Only a week after Governor Eliot Spitzer put the brakes on his plan to give illegal immigrants driver's licenses, the self-proclaimed steamroller is now pushing for yet another divisive issue, gay marriage.
Spitzer told a group of supporters at a Democratic fundraiser that if the Democrats gain control of both houses of the state legislature, legalizing gay marriage would be a top priority. The Democrats are currently three seats shy of holding the majority for the first time since 1965.
Gay marriage is a controversial issue to say the least. Marriage is, after all, the foundation of family life and the most fundamental tenet of our society. For thousands of years, marriage has existed between one man and one woman. Its strong religious connotations find roots in the Judeo-Christian experience. However, marriage is not by any means exclusively religious. Quite the opposite, it is also a very public institution.
Marriage is not simply a private matter of emotion between two people. On the contrary, its success and/or failure have a tremendous impact on all of society. Take for instance, the negative effects of divorce on the psychological development of children and the negative implications it has for overall health and wellness.

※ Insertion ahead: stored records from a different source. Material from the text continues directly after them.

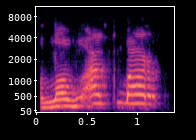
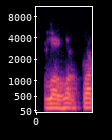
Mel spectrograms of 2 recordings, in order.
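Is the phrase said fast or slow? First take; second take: slow; fast. First: It is said slowly, word by word. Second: It is said quickly, words run together. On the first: This is the style for the call to prayer. "Irsal artinya diputus-putus per kata" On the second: This is the style for the call to stand. "Tuh kan cepat itu"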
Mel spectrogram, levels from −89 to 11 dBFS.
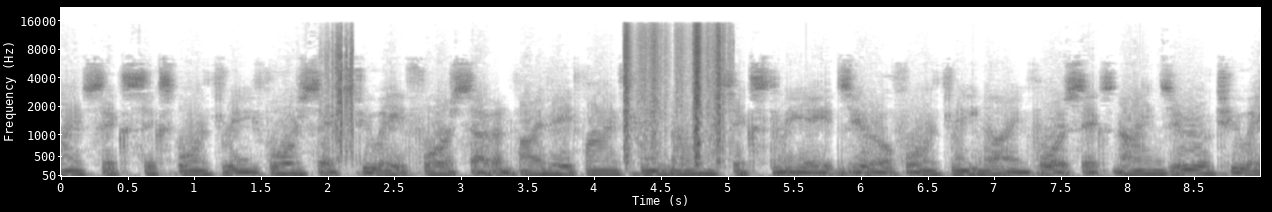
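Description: Cable scratch noise appears from 1.93 to 2.19 s and from 4.21 to 5.05 s. Rough scratching bursts sit at about the audio's level, then louder. On a spectrogram they show as dense, ragged broadband smears, likely from a worn cable or connector being moved.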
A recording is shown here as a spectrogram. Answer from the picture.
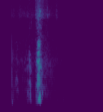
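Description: An eight-month-old German shepherd making one short vocal sound, lasting under a second.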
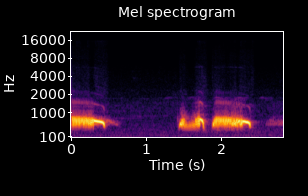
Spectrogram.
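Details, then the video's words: Spotted dove lure cooing meant to draw rival doves in to fight: the end of one long purring coo, then a full phrase of a stuttered double note and a sustained low coo sliding downward, with a faint coo trailing after. "cu gay kich boi nhanh noi gù chuẩn gáy gọi+ Thúc Đấu , tiếng gáy hợp bổi giọng đồng gáy gọi"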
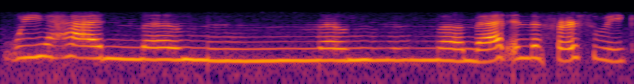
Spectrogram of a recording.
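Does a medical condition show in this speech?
Yes: stuttering; stuttering since beginning to talk, speech therapy with own speech therapist; about 18, starting college, therapy every two weeks, summer three-session intensive, Friends National Association; needs extra time to speak, letters to teachers, friends avoid filling in words; here repeated sounds, prolonged sounds, blocks.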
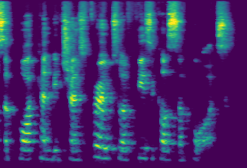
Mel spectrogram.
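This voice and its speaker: A woman talks fairly quickly, with noticeable background noise audible behind her. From Saint Lucia. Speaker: workshop presenter, prevention scientist. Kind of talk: workshop lecture. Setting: in-person room, wearing a mask.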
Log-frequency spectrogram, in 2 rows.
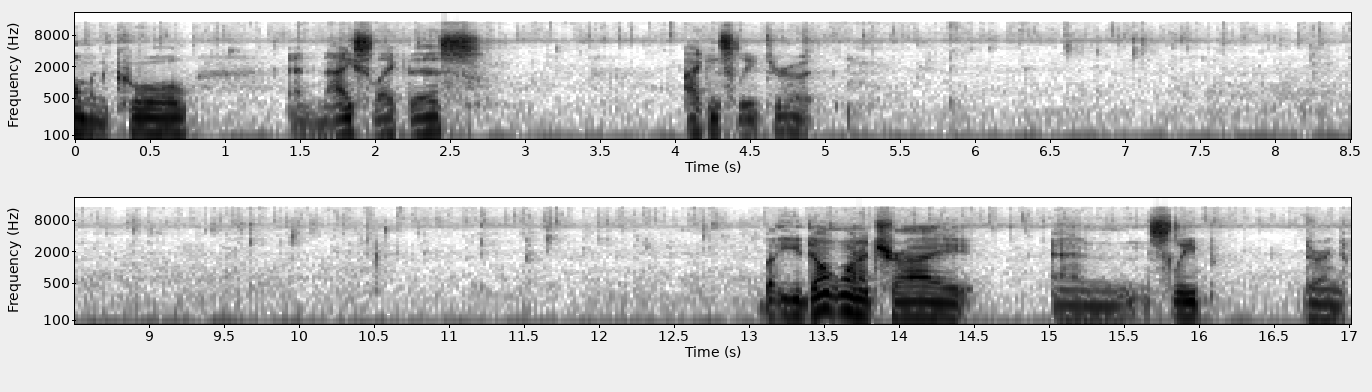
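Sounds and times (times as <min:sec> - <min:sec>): drips ticking: 0:00.0 - 0:17.0
steady rain falling: 0:00.0 - 0:17.0.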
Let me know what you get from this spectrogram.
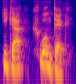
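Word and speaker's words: Iga Świątek: Ika Swiatek, zeggen ze op zijn Pools.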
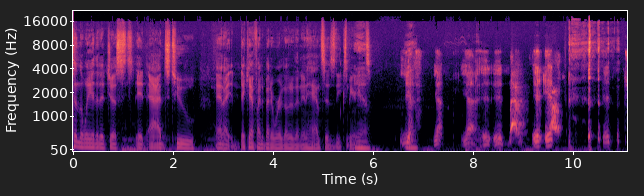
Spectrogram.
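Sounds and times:
speech: 0.0s - 11.0s
dog barking in short sharp bursts: 8.7s - 9.8s.

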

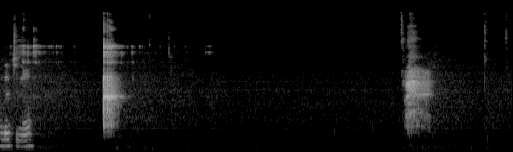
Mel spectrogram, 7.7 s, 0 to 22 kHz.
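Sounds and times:
speech: 0.0s - 0.7s
glasses clinking together in a toast: 1.6s - 2.2s.

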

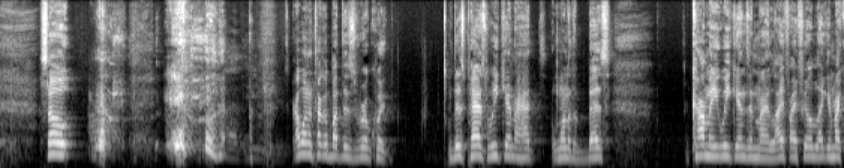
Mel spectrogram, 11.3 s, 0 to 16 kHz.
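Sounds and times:
speech: 0.6s - 1.4s, 4.0s - 5.3s, 6.0s - 8.4s, 9.2s - 11.2s
person with mucus clearing throat while sick with Omicron: 1.2s - 3.5s.

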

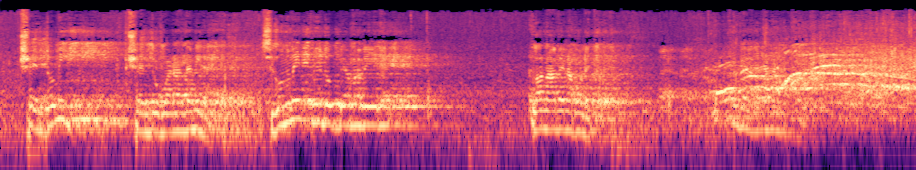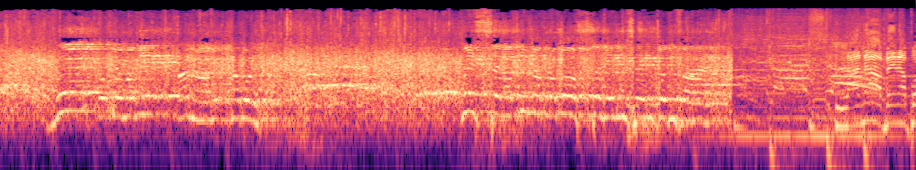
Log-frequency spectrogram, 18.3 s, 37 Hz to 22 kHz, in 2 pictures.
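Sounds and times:
speech: 0.3s - 4.4s, 5.3s - 6.3s
people shouting and cheering: 7.1s - 18.3s
crowd clapping: 8.5s - 16.6s.

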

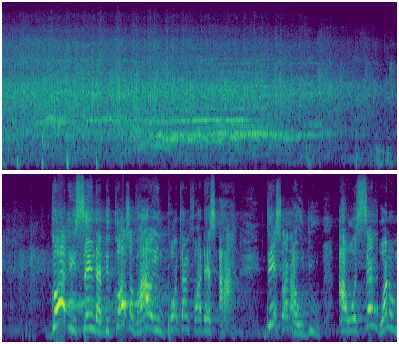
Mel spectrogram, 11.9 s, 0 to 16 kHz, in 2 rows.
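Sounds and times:
church congregation clapping hands during a sermon: 0.0s - 7.5s
speech: 7.0s - 11.8s.

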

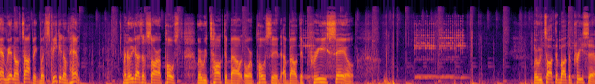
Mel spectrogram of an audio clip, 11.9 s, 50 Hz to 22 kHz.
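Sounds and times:
speech: 0.0s - 1.7s, 2.4s - 7.8s, 10.7s - 11.8s
shuffling: 0.2s - 2.6s, 7.6s - 11.8s
phone's electronic ringtone: 5.8s - 7.0s, 8.2s - 9.6s, 10.7s - 11.8s.

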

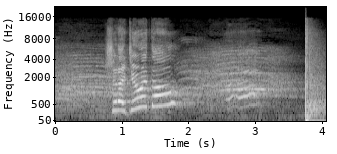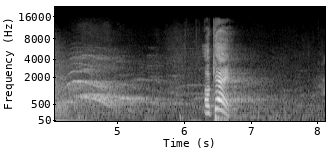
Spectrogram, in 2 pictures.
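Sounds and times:
speech: 0.8s - 1.9s, 6.3s - 6.8s
balloon popped with a tack: 3.8s - 4.4s.

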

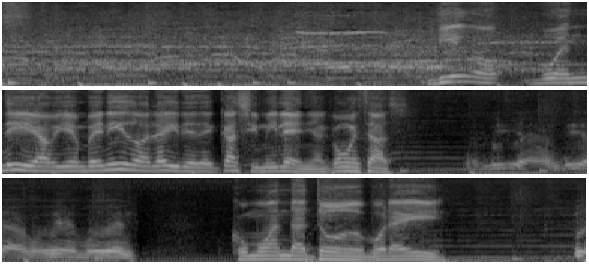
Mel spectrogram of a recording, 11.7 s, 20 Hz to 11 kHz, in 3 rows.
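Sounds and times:
crowd applauding: 0.0s - 4.0s
speech: 2.9s - 10.8s.

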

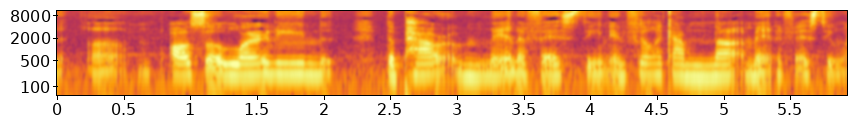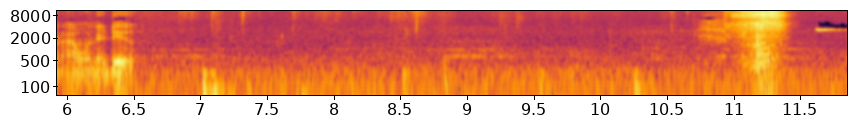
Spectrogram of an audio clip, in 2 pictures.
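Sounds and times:
speech: 0.3s - 6.6s
wet breathy sniffle from a person's nose: 10.8s - 11.6s.

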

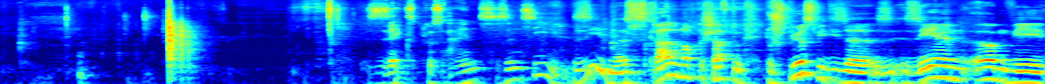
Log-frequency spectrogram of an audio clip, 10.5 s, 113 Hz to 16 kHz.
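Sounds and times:
dice clattering across a wooden table: 1.4s - 2.0s
speech: 3.7s - 10.4s.

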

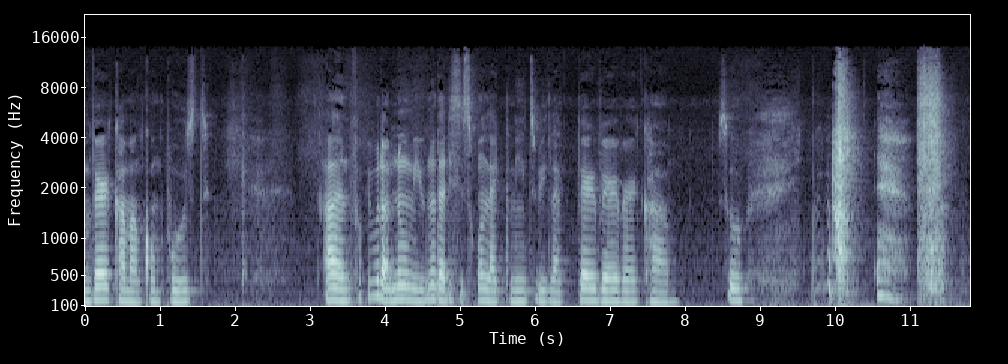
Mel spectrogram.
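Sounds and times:
speech: 0.0s - 1.7s, 3.2s - 9.2s, 9.9s - 11.0s
person sneezing: 9.9s - 10.4s, 11.0s - 11.6s.

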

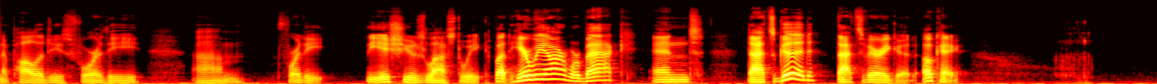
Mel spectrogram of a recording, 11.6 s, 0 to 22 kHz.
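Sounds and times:
speech: 0.0s - 9.6s
person sipping chamomile tea: 10.1s - 11.2s.

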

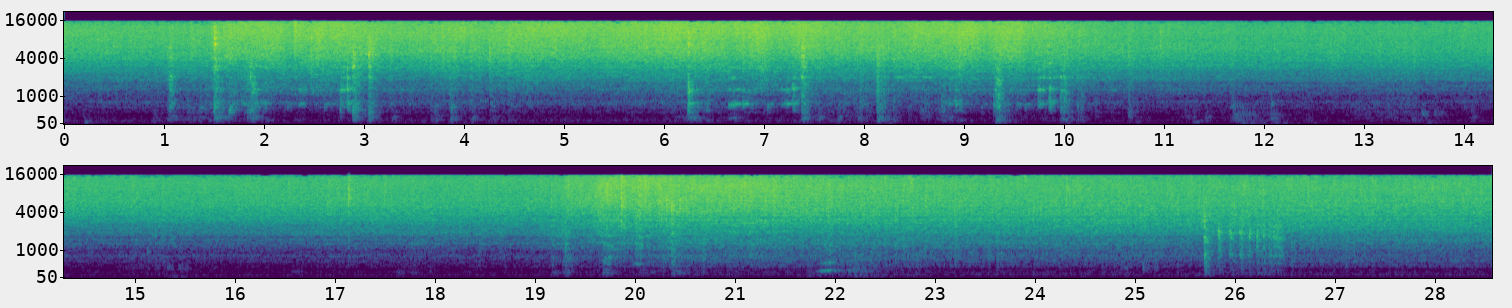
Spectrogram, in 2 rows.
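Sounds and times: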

Governor Spitzer's assault on the institution of marriage is clearly counterproductive to the normative values of most New Yorkers and just another sign of his mismanagement of priorities. Public support on this topic is also low, something Spitzer has become accustomed to, lately. A May 2004 Quinnipiac survey found 55 percent opposed to gay marriage, with only 37 percent in favor. Similarly, a Siena College survey released last Tuesday found only 25 percent of voters would re-elect Governor Spitzer, while 49 percent indicated they would "prefer someone else."
Despite all the political rhetoric, defending the traditional role of marriage is not a staple of some radical Republican agenda. In fact, let us not forget that it was former President Bill Clinton, who signed the Defense of Marriage Act (DOMA) into law in 1996. After signing the law, Clinton stated, "I remain opposed to same-sex marriage. I believe marriage is an institution for the union of a man and a woman. This has been my long-standing position, and it is not being reviewed or reconsidered."
Earlier this year, Governor Spitzer declared the passage of a bill to legalize gay marriage "a simple moral imperative." How ironic it is then, for a man who seems to be so concerned with moral imperatives, to refuse to recognize the serious moral reservations shared by most people of good faith on this issue. This type of arrogance in government is the last thing we need in Albany. Homosexual persons deserve our utmost respect and should be entitled to receive many of the benefits usually afforded to married couples. However, the last thing New Yorkers need is a Governor to ram something down our throats.